The co-op will serve as an aggregator, Dantoin said, handling paperwork, orders and deliveries.
"This way you don't have a school district trying to contact this farmer for this food or that farmer for that," she said. "They just work with the co-op and we handle all of that."
Elliott noted a recent farm-to-school survey by the U.S. Department of Agriculture found apples are the most popular food item in Wisconsin. Others are tomatoes, potatoes, peppers and lettuce.
"Districts have found different things that work for them," she said. "Tomatoes are used throughout the winter, schools can make spaghetti sauce and that sort of thing.
"Potatoes, kohlrabi and carrots are good storage crops. Since Wisconsin's growing season doesn't line up perfectly with the school year, you have some limits. But producers have found some things that work, like greenhouses to grow lettuce."
Hillside Apples has been working with De Pere, Kewaunee and Ashwaubenon school districts for the past few years, Roethle said.
Food service directors contacted him, he said. It's win-win for the orchard, which sells schools smaller apples that otherwise would be used to make cider.
"The smaller apples fit in with their program," Roethle said. "And it's a good outlet for us."
The orchard provides apples as soon as crops are ready and will continue through November and December, he said. The orchard likely could serve a few more smaller districts, but Roethle said he does not solicit the business.
The Oneida Schools food services program buys produce, bison and beef directly from the Oneida Nation Farms and Tsyunhehkwa, a smaller, educational organic farm. The tribal connection makes exchanges easier. But the tribal farms already work with some other school districts, and could branch out further.

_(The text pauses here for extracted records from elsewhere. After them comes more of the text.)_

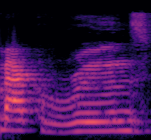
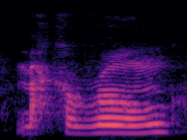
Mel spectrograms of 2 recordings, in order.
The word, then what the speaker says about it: macaron: We're gonna make macaron. See, I call them macaroons, but they're technically macaron. Macaron.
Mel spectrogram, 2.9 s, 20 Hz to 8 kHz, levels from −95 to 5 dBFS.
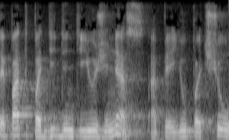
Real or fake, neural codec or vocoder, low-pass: real; none; 7.2 kHz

Jeff Scofield, Oneida farm and orchard manager, said he works closely with school food services director Jesse Padron. The farm sells asparagus, summer squash, apples, pears, beef and buffalo to the schools.

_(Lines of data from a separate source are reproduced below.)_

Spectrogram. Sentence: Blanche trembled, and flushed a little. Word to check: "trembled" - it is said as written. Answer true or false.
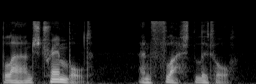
true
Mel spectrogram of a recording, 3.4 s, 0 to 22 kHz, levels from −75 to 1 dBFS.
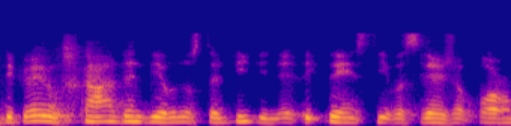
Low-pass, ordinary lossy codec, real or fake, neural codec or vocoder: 7.2 kHz; AAC, 48 kbps; fake; codec, 16 kHz in and 24 kHz out, 0.9 kbps, LongCat-Audio-Codec, four codebook decoder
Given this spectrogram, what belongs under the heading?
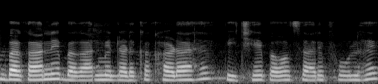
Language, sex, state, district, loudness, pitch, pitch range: Hindi, female, Haryana, Rohtak, -18 LUFS, 210 Hz, 205-220 Hz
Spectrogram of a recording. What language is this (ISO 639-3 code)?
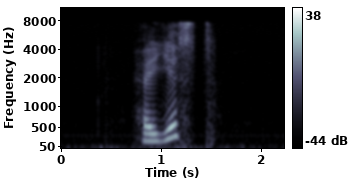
nor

"It's great to see kids eating healthy," Scofield said. "The kids come out, they can see where apples come from. They can see where the food they eat comes from. A lot of kids are so disconnected from agriculture. Their grandparents or great-grandparents probably didn't farm, they have no clue how much work it takes."
Schools buy traditional white corn from Tsyunhehkwa, as well as green beans, yellow beans, onions and other vegetables.
Director Jeff Metoxen said he supports the expansion of farm-to-school efforts, but said farmers need to work together.
"School districts might need 500 pounds of potatoes, that's not a level we can produce," he said. "We can't produce the pounds and bushels they need. But farmers in the area know each other. How can we work together?
"It's really for the benefit for everyone. It helps the local economy, and it helps with sustainability. You're not trucking fruits and vegetables from across the country."
An AP Member Exchange Feature
© 2013 Star Tribune